Even if it’s not raining when you ride, be aware of weather conditions. If the roads are wet because it’s been raining heavily the spray from the front wheel can make a mess of your work clothes and shoes. Make sure your bike has good mudguards, and you might want to sling on the overtrousers too as a precaution.

You can still use a car!

Replacing a car with an e-bike doesn’t mean you can’t ever drive again. Sometimes you’ll need to do something that you can’t do on your bike, and that’s often the reason people will argue that they need a car. But in reality most journeys are easily done on two wheels, and research shows that private cars spend an average of 95% of their life doing nothing. 

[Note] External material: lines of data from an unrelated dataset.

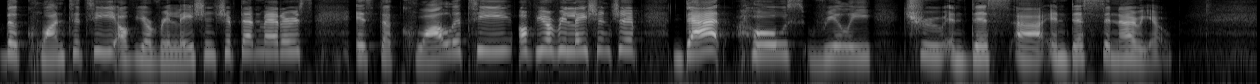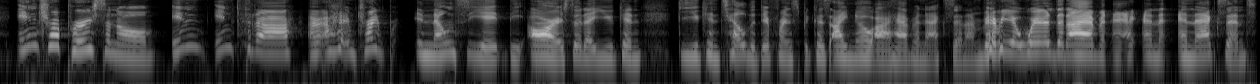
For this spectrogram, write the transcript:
the quantity of your relationship that matters it's the quality of your relationship that holds really true in this uh, in this scenario intrapersonal in intra i'm trying enunciate the R so that you can you can tell the difference because I know I have an accent. I'm very aware that I have an an, an accent.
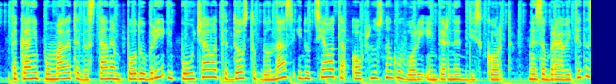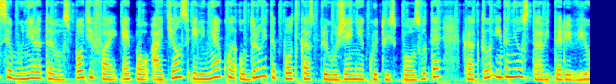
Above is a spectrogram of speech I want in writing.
Така ни помагате да станем по-добри и получавате достъп до нас и до цялата общност на Говори Интернет Дискорд. Не забравяйте да се абонирате в Spotify, Apple iTunes или някое от другите подкаст приложения, които използвате, както и да ни оставите ревю.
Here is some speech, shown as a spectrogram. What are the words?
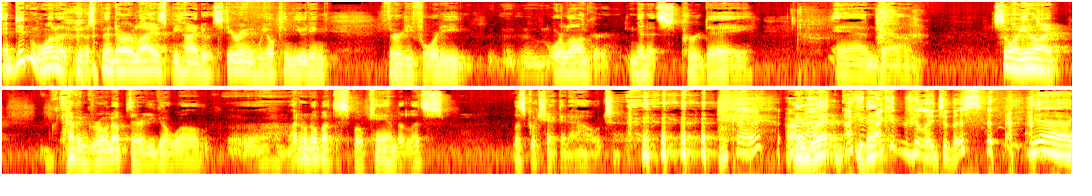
and didn't want to you know spend our lives behind a steering wheel commuting 30, 40 or longer minutes per day. And um, so, you know, I, having grown up there, you go, well, uh, I don't know about the Spokane, but let's let's go check it out. okay, all right. Gra- I can that, I can relate to this. yeah,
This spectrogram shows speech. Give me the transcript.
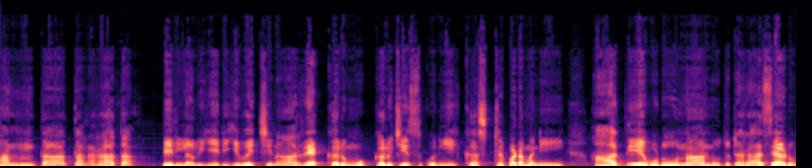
అంతా తలరాత. పిల్లలు ఎదిగి వచ్చిన రెక్కలు ముక్కలు చేసుకుని కష్టపడమని ఆ దేవుడు నా నుదుట రాశాడు.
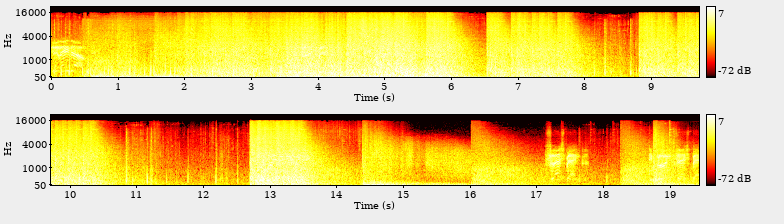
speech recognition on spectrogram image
Grenade out. Flashbang. Deploying flashbang.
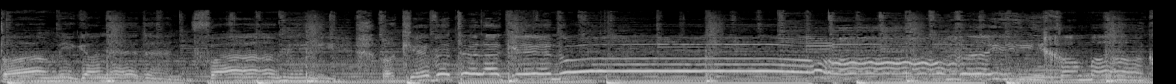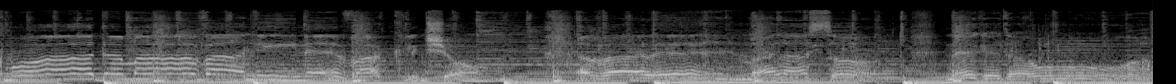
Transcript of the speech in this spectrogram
פעם מגן עדן ופעם מרכבת אל הגיהנום. והיא חמה כמו האדמה ואני נאבק לנשום. אבל אין מה לעשות הרוח.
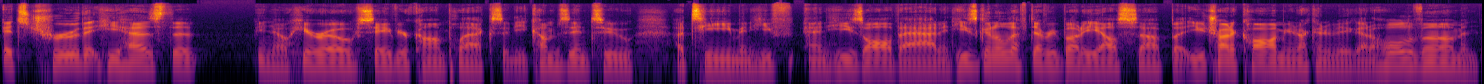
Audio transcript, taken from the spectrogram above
it's true that he has the you know hero savior complex and he comes into a team and he and he's all that and he's going to lift everybody else up but you try to call him you're not going to be get a hold of him and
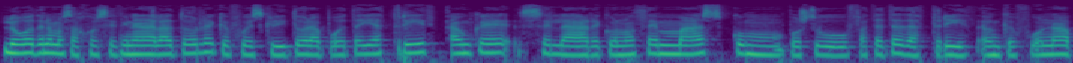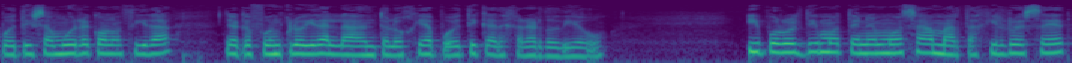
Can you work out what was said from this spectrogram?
Luego tenemos a Josefina de la Torre, que fue escritora, poeta y actriz, aunque se la reconoce más por su faceta de actriz, aunque fue una poetisa muy reconocida, ya que fue incluida en la antología poética de Gerardo Diego. Y por último tenemos a Marta Gil Roset,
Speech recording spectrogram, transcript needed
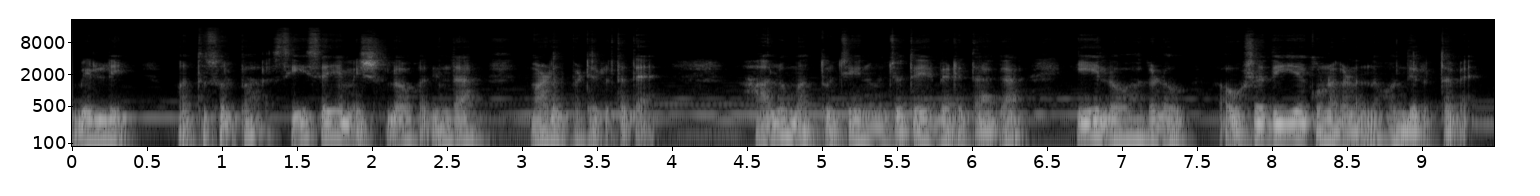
ಬೆಳ್ಳಿ ಮತ್ತು ಸ್ವಲ್ಪ ಸೀಸೆಯ ಮಿಶ್ರಲೋಹದಿಂದ ಮಾಡಲ್ಪಟ್ಟಿರುತ್ತದೆ. ಹಾಲು ಮತ್ತು ಜೇನು ಜೊತೆ ಬೆರೆದಾಗ ಈ ಲೋಹಗಳು ಔಷಧೀಯ ಗುಣಗಳನ್ನು ಹೊಂದಿರುತ್ತವೆ.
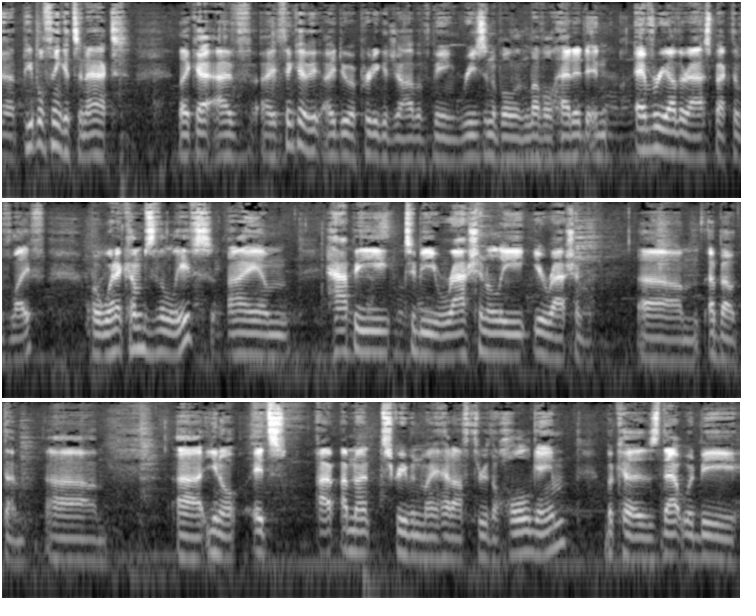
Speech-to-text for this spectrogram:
Uh, people think it's an act. Like I, I've, I think I, I do a pretty good job of being reasonable and level-headed in every other aspect of life. But when it comes to the Leafs, I am happy to be rationally irrational um, about them. Um, uh, you know, it's I, I'm not screaming my head off through the whole game because that would be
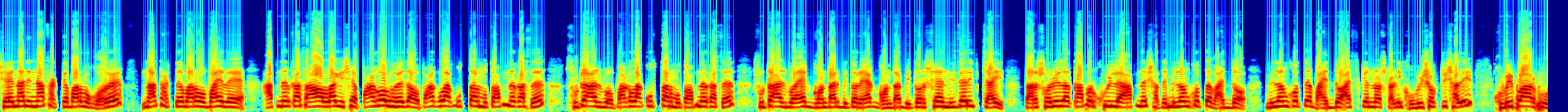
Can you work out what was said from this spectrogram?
সেই নারী না থাকতে পারব ঘরে, না থাকতে পারব বাইরে। আপনার কাছে আওয়ার লাগি, সে পাগল হয়ে যাও। পাগলা কুত্তার মতো আপনার কাছে ছুটে আসব, পাগলা কুত্তার মতো আপনার কাছে ছুটে আসব। এক ঘণ্টার ভিতরে, এক ঘণ্টার ভিতর সে নিজের ইচ্ছাই তার শরীরের কাপড় খুললে আপনার সাথে মিলন করতে বাধ্য। মিলন করতে বাধ্য। আজকের নস্কালি খুবই শক্তিশালী, খুবই পাওয়ারফুল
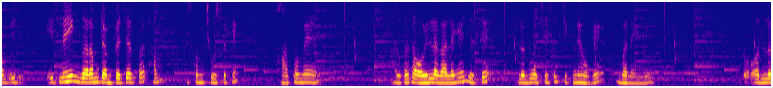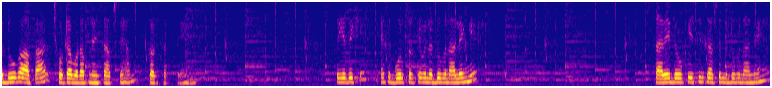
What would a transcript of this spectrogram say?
अब इस, इतने ही गर्म टेम्परेचर पर हम जिसको हम छू सकें, हाथों में हल्का सा ऑयल लगा लेंगे जिससे लड्डू अच्छे से चिकने हो गए बनेंगे। तो और लड्डू का आकार छोटा बड़ा अपने हिसाब से हम कर सकते हैं। तो ये देखिए, ऐसे गोल करते हुए लड्डू बना लेंगे। सारे डो के इस हिसाब से लड्डू बनाने हैं।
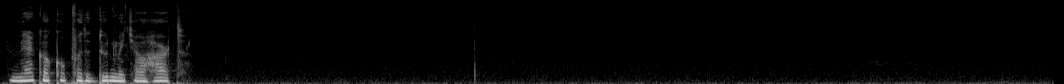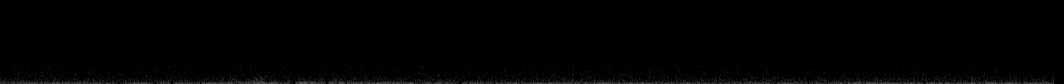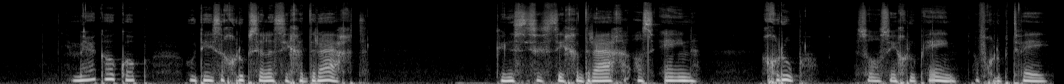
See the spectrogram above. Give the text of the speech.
En merk ook op wat het doet met jouw hart. Merk ook op hoe deze groepcellen zich gedraagt. Kunnen ze zich gedragen als één groep, zoals in groep 1 of groep 2?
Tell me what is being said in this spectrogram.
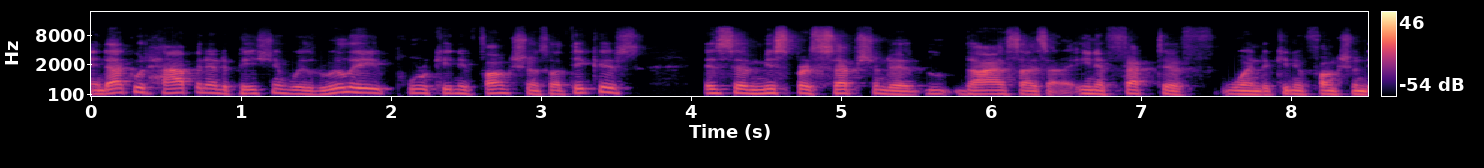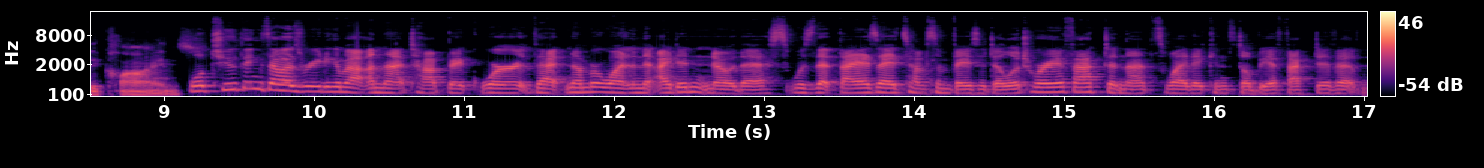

And if you really need a car for a certain job, then there are car-share clubs in most major UK cities now where you can pay a one-off or yearly fee and then have access to vehicles in the city that you pay for by the hour. If it’s only going to be a handful of times a year that the bike won’t do the job, then you can just hire a car or a van when you need one, which will probably work out even cheaper.